In my own experience, nothing beats the thick-bodied worms I can cast further than see into the water, but the drawback to taking hits from far away involves hookset. Especially where current bows the line, driving the hook home may prove impossible in some instances, not all. In any event, don’t let a bass take plastic for more than a few seconds before setting. You will miss some hits but kill fewer fish. Instead of using a flimsy ultra-light rod, employ a medium power, five-and-a-half-foot spinning rod. I tried an ultra-light just once and returned to the heavier I have much more fun with. The hooks get set and bass fight hard.
I’ve also tried fly-fishing.
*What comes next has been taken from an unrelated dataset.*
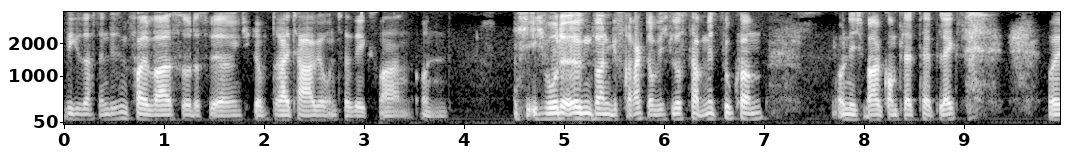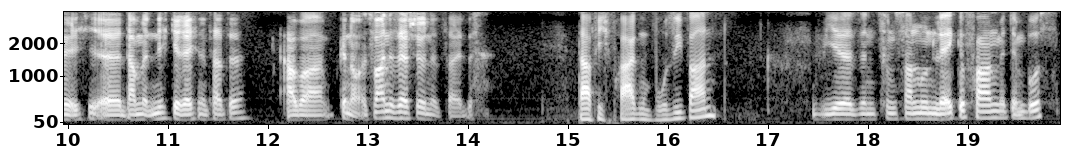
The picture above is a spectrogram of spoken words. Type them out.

From late May into September, smallmouths feed voraciously on a variety of larval and winged insects, nematodes, molting crayfish and other stream denizens besides forage fish. Before you think streamer or popping bug, try nymph. Doesn’t have to be outsized, although big black size 4 Stonefly patterns and the like with lots of attractive appendages catch bass. Casting little size 12 nymphs of any variety—brown, black and gold or any combination of color—with five or six-weight floating line can be devastating on smallmouth bass’s peace in the afternoon.
Unlike largemouths typically feeding early and late in lakes and reservoirs, stream smallmouths strike any time during the day throughout summer, the big ones better approached around dawn and sunset. Big bass have subtler feeding habits than newbies over-wound and pouncing like kittens. Big bass will take big baits, but cast a half-ounce Hula Popper at noon and nothing big or little may take it. At dusk, something might happen.
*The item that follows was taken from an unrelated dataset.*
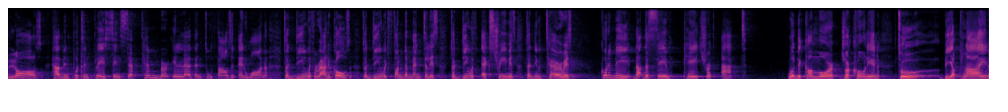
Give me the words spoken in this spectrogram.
laws have been put in place since September 11, 2001 to deal with radicals, to deal with fundamentalists, to deal with extremists, to deal with terrorists? Could it be that the same Patriot Act will become more draconian to be applied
If you specialize in the big ones or just want to catch bass, the five-inch Senko-type worms are plenty suitable. Not restricted to long, slow stretches’ opportunities for arching casts, they work in every situation a river presents. Always, I rig Wacky with hook attached to the worm’s middle by a plastic O ring. Slip that on using a Case Plastics Wacky Tool. Place the worm inside the device, pull the O ring onto the middle. Rigging Wacky better ensures hookset, and in some situations, flutter action draws strikes, although most often bass rush the worm on initial descent.
I’ve caught bass on these worms everywhere, including riffles with strong current, at the bottoms of deep holes by lift-drop retrieves and by flutter retrieves through the wide V’s of tailouts. Not every stretch has a tailout suitable to hold bass. Some end in inches of water, but others have one to three-foot depths with strong current and a noticeable V formation produced by current sucked downstream. Food gets sucked into the V as well. A three-pounder once nailed a worm retrieved right into dead center with force enough to wrench my arms. A fish I’ll never forget.
The summer smorgasbord lasts into September, when smallmouths begin to feed especially on soft-rayed forage. It’s no coincidence that in the Delaware River, bass gorge on shad fry headed to the Atlantic. Inland rivers don’t offer the same situation, but in October I cast a silver-sided Rapala and do better in fast moving water. When winter comes it’s not impossible to catch bass on lures, if you want to try dead-sticking a weighted tube plastic, letting current do the work on tentacles. Those deep holes are the end of story.